**Assignment**
Find all the lines in the entries below that hold the word "spectrogram" and copy them.

Dataset excerpts:
[Start of Attachment]

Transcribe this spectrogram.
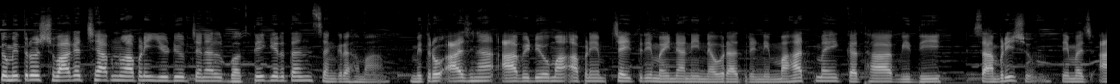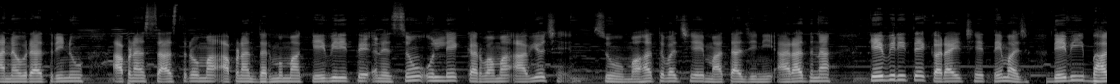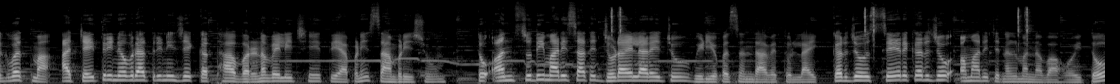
તો મિત્રો, સ્વાગત છે આપનું આપણી યુટ્યુબ ચેનલ ભક્તિ કીર્તન સંગ્રહમાં. મિત્રો, આજના આ વિડીયોમાં આપણે ચૈત્રી મહિનાની નવરાત્રિની મહાત્મય કથા, વિધિ સાંભળીશું. તેમજ આ નવરાત્રિનું આપણા શાસ્ત્રોમાં, આપણા ધર્મમાં કેવી રીતે અને શું ઉલ્લેખ કરવામાં આવ્યો છે, શું મહત્વ છે, માતાજીની આરાધના કેવી રીતે કરાય છે, તેમજ દેવી ભાગવતમાં આ ચૈત્રી નવરાત્રિની જે કથા વર્ણવેલી છે તે આપણે સાંભળીશું. તો અંત સુધી મારી સાથે જોડાયેલા રહેજો. વીડિયો પસંદ આવે તો લાઈક કરજો, શેર કરજો, અમારી ચેનલમાં નવા હોય તો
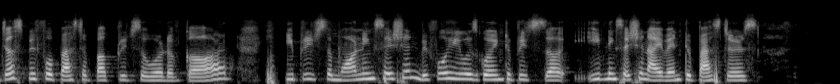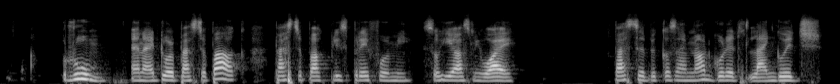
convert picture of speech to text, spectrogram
just before Pastor Park preached the word of God, he preached the morning session. Before he was going to preach the evening session, I went to Pastor's room and I told Pastor Park, Pastor Park, please pray for me. So he asked me why. Pastor, because I'm not good at language.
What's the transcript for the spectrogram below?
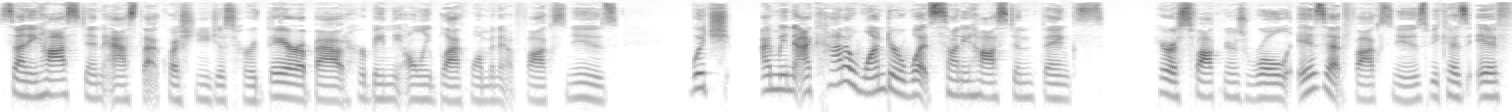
Sunny Hostin asked that question you just heard there about her being the only black woman at Fox News, which, I mean, I kind of wonder what Sunny Hostin thinks Harris Faulkner's role is at Fox News because if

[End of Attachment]

**Answer to the exercise**
Transcribe this spectrogram.
convert picture of speech to text, spectrogram
What's the transcript for the spectrogram below?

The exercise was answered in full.